Online Now 369

Line Prepares For Speed, Elevation

Special To Blue & Gold Illustrated
By Staci Gasser

Chris Watt, left, and Zack Martin, right, are cornerstones on the left side of the offensive line for Notre Dame this season.

Led by 300-pounders and fifth-year seniors Zack Martin and Chris Watt, Notre Dame's offensive line will have the luxury of a significant size advantage Saturday against Air Force.

The Irish starting five outweigh the Falcons defensive front by an average of 54 pounds — 311 pounds to 257 pounds. Instead of bulk, this week the offensive line will be battling speed and the elements.

“Going up against Air Force, they’re going to be a tough opponent,” Watt said. “Obviously being a military academy, they are going to be very scrappy and going after us every play. So we will have to give our best efforts out there.”

The Falcons try to make up for their lack of size by moving a lot and finding ways to make plays in the backfield.

“Big thing is movement, they like to move a lot, “ Martin said. “So we need to keep our heads up and stand our blocks.”

Air Force's 12th man, which is also serves to slow down opponents, is the thin air in the middle of the Rocky Mountains . Sitting more than 7,000 feet above sea level, the air is rare at Falcon Stadium, and the altitude tends to affect players who aren’t acclimated to it.

At higher elevations, the body takes in less oxygen, and it must produce more red blood cells to compensate. And that adjustment takes up to two weeks. So when visiting athletes play in the thin Rocky Mountain air, they often experience quickened heart rates, shortness of breath, muscle cramping and fatigue because of low oxygen saturation in the blood and dehydration because of the dry air.

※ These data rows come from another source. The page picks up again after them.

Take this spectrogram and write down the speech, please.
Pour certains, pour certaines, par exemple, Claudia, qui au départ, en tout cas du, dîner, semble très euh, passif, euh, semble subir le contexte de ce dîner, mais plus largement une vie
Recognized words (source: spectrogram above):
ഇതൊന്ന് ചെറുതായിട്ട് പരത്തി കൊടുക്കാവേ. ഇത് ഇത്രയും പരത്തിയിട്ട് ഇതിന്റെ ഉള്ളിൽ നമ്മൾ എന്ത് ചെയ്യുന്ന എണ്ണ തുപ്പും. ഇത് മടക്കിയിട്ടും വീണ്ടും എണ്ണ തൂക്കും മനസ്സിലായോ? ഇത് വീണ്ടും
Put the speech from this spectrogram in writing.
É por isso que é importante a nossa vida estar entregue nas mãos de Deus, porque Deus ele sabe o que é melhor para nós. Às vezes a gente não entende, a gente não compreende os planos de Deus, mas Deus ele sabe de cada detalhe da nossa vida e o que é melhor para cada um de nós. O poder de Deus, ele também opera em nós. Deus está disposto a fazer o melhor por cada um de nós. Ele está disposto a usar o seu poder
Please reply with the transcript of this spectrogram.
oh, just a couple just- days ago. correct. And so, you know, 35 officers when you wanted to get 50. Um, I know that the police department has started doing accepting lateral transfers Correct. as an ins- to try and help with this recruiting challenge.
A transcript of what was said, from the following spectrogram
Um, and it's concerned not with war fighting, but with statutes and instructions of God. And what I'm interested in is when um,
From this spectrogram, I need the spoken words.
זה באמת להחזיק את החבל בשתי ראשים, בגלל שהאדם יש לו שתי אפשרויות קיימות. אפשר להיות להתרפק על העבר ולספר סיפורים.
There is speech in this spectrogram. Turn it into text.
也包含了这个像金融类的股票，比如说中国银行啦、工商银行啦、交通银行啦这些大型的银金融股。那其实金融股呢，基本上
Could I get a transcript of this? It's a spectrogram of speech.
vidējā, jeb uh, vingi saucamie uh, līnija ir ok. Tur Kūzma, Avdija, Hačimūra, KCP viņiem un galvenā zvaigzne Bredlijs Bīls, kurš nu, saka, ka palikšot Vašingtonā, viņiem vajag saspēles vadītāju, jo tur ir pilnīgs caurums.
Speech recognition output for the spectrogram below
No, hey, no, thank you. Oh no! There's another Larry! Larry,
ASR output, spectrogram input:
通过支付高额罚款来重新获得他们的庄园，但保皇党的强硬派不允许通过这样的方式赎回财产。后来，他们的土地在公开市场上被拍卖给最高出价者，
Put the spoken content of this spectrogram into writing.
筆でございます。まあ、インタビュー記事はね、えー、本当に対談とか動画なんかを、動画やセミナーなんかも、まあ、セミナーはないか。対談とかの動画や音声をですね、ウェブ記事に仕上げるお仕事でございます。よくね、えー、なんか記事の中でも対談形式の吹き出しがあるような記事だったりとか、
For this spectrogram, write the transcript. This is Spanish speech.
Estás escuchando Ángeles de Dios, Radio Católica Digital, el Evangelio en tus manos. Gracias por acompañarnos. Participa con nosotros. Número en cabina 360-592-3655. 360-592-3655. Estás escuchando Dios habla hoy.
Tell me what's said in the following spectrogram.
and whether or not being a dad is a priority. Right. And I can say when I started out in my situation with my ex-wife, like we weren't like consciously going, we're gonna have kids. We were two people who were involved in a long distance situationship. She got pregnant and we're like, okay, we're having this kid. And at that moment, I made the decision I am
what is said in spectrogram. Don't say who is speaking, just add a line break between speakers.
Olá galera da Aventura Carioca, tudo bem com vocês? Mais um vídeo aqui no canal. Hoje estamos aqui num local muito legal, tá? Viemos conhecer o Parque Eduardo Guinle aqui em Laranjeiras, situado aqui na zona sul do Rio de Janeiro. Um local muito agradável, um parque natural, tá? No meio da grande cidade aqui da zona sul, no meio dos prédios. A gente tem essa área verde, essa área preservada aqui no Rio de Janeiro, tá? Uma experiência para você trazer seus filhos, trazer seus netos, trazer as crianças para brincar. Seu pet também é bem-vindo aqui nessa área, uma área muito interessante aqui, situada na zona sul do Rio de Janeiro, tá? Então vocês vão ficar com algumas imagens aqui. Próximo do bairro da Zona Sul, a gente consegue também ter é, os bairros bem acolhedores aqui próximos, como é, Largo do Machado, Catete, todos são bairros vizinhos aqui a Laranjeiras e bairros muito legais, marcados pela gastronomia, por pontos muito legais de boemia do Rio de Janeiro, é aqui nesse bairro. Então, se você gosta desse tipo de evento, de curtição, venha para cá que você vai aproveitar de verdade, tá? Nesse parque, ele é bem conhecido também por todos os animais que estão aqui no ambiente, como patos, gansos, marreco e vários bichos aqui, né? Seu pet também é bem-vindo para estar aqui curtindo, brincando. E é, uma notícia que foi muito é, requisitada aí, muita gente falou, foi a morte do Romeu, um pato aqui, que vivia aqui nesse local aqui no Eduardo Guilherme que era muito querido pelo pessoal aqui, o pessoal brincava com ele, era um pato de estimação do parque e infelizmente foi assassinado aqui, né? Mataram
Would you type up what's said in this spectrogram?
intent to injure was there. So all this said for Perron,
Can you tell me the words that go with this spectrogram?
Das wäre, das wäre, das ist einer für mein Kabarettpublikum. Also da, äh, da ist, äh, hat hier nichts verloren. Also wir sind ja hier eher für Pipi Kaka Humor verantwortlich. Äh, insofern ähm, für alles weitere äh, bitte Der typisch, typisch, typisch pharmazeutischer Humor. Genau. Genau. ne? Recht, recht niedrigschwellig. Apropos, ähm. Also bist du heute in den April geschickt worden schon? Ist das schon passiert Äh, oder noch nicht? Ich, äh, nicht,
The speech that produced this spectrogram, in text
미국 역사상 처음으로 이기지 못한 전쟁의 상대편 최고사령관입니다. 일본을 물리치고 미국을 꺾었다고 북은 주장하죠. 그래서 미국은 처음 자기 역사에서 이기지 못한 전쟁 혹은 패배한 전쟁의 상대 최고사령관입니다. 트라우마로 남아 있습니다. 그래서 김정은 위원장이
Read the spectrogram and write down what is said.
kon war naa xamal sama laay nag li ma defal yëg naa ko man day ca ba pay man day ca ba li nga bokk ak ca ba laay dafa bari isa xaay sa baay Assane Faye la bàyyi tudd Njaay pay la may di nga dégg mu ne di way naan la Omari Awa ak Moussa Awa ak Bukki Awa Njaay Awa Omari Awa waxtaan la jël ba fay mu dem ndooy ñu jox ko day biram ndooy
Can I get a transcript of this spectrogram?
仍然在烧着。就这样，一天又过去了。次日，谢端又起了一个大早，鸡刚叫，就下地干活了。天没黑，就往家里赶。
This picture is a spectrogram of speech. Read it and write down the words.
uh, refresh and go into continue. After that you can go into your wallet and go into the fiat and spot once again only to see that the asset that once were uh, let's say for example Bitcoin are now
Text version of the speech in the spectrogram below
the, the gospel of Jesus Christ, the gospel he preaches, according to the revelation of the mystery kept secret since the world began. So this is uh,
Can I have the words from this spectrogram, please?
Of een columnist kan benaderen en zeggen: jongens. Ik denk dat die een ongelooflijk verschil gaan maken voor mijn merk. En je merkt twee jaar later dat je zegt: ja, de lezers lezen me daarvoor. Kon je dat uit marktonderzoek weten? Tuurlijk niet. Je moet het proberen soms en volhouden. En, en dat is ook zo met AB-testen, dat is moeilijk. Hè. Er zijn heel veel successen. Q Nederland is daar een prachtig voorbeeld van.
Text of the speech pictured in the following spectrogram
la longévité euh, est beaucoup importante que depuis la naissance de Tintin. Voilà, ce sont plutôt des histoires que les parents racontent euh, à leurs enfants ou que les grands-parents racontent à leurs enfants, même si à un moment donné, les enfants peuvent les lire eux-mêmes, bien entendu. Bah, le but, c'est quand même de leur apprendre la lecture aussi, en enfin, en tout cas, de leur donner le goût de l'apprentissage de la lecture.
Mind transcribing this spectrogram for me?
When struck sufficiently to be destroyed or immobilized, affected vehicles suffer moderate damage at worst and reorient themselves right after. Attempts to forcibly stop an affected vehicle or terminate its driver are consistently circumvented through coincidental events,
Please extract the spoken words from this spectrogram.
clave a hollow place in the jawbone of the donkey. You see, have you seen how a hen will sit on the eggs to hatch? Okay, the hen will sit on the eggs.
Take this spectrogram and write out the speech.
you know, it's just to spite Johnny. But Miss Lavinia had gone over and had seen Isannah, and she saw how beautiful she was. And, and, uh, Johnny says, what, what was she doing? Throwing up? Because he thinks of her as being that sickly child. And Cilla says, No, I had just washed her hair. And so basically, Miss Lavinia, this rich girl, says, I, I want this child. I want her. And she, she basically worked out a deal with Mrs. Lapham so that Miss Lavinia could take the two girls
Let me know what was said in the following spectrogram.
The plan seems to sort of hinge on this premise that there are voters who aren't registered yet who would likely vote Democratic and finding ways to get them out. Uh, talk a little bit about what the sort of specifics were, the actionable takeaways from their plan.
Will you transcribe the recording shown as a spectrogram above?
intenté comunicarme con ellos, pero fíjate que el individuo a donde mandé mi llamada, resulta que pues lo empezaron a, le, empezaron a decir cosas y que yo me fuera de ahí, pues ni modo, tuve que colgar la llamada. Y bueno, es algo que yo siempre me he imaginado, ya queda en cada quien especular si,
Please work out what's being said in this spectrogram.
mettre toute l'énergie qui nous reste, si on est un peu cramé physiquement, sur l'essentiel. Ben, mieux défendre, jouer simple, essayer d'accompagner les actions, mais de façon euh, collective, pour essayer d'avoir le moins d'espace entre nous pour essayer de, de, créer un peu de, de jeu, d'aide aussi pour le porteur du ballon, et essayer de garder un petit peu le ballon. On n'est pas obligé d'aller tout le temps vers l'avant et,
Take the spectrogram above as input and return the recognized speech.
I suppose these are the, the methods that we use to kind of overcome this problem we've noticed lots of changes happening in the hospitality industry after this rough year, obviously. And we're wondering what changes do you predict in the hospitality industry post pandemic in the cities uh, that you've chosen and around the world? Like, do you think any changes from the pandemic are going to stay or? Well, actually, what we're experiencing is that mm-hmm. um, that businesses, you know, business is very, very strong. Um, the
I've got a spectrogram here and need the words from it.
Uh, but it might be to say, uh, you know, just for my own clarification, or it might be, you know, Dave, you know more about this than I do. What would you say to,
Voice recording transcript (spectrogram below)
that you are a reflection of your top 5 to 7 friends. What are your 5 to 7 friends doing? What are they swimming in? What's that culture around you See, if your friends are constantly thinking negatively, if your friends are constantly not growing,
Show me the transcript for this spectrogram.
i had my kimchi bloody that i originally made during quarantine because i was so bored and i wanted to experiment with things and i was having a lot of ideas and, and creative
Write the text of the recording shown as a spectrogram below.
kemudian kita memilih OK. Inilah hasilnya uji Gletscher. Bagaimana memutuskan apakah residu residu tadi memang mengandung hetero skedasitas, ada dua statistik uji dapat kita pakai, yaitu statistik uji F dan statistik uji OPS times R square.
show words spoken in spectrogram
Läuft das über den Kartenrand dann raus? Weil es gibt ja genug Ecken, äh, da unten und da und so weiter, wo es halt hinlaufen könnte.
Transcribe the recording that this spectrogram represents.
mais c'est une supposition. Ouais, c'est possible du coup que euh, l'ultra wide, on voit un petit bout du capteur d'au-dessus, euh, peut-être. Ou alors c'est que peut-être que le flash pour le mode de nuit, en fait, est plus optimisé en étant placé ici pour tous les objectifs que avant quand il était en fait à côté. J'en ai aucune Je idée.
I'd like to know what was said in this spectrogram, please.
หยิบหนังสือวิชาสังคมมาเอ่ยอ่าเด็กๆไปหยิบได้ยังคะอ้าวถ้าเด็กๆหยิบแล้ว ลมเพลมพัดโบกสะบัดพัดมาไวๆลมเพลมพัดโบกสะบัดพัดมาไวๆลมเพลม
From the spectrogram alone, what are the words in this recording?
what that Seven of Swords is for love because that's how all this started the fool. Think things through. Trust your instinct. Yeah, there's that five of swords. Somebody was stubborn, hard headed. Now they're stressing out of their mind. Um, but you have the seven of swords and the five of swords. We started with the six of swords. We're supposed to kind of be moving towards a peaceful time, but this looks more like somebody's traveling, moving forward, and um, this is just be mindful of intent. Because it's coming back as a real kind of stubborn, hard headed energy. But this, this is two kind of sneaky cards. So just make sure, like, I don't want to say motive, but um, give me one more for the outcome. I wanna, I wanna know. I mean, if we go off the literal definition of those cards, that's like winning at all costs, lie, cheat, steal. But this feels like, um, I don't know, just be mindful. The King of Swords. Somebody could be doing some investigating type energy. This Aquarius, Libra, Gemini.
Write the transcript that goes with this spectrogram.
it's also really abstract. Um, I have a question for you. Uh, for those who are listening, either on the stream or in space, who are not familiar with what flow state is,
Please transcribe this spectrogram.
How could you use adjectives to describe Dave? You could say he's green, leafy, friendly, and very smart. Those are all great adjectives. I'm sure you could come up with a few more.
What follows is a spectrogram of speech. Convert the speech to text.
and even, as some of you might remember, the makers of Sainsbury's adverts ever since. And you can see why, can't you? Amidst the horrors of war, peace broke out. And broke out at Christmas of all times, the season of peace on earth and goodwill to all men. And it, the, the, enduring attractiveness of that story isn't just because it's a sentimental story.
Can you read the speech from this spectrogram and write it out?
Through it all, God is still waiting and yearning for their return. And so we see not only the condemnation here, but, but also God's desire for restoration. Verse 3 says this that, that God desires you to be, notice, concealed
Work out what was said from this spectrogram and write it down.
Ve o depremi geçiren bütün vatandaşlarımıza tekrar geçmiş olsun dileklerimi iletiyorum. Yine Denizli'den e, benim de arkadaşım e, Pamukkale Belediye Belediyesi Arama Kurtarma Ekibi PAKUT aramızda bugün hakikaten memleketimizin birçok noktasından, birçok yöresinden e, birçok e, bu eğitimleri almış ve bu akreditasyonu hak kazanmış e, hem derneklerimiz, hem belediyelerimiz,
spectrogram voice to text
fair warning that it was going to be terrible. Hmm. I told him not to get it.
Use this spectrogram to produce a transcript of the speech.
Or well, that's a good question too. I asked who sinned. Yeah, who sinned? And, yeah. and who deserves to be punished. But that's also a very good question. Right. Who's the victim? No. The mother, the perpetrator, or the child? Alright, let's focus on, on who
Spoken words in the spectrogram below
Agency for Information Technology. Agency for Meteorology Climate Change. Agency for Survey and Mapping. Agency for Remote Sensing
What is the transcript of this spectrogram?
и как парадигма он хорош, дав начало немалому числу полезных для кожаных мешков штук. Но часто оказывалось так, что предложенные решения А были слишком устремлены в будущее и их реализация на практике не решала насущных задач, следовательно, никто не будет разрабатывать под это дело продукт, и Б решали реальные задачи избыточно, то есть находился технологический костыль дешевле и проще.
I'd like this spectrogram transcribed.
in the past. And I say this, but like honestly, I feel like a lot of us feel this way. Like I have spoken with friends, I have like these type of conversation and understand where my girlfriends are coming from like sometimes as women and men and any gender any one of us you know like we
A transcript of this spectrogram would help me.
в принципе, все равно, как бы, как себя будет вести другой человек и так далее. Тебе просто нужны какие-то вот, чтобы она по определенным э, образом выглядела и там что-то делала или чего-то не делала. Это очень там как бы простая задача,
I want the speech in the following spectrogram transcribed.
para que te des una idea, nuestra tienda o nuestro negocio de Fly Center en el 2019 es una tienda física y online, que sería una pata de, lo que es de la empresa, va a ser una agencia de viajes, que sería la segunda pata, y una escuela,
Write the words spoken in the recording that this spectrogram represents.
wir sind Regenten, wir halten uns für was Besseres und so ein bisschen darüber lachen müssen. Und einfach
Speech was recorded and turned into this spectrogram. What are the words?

None of the current Notre Dame players have played in Colorado Springs, but offensive graduate assistant Tyler McDermott has. McDermott, a Florida native, was a center for Colorado State University from 2007-2011 and not only had to adjust to the Colorado altitude first-hand, but faced Air Force at Falcon Stadium a few times.

“It’s different. It’s harder to breathe and harder to recover because the oxygen isn’t getting to the cells that it needs to,” McDermott said. “It takes a couple of weeks to get used to but there are a couple of things you can do to minimize your accumulation time.”

McDermott has been telling his players that before and during the competition, they need to be pushing fluids so they don’t risk injury and can play through it at their optimal level.

“And you need to know when your fatigue level has been hit and when to back off because if you push yourself too hard [in that altitude], you can suffer acute mountain sickness, pulmonary edema and cerebral edema,” he said. “But our trainer Rob Hunt is really on top of that kind of stuff.”

And while some people say it's psychosomatic, the linemen won’t be taking any chances.

“Tyler has been telling us to be hydrated out there,” Watt said. “It’s definitely going to affect us but we will try to not let us affect us too much.”

Another thing that the linemen will be bringing with them to Air Force is their upmost respect for the future Air Force officers.

“That’s the great thing about it. I’ve been able to play against all three military academies and it’s always a pretty humbling experience because you are competing with guys that are protecting this country and its future,” Watt said. “It’s humbling.”

“It’s a great experience playing future soldiers and leaders of our country,” Martin added. “We know they sacrifice a lot so it’s great opportunity for us to go out there and play them.”

Besides focusing on how to hold the Air Force line and altitude effects, the Fighting Irish O-Line has been concentrating hard better communication, the ability of seeing the defense on every play and being together as a line as they have struggled in the past games with line infractions and run blocking.

“We’re continuing to improve that communication throughout the week in our preparation and showing it on the field is the biggest thing we’ve improved on,” Watt said. “It’s not always about our opponent. It’s about us and how we are getting better and preparing for our opponent.”

Already have an account? Sign In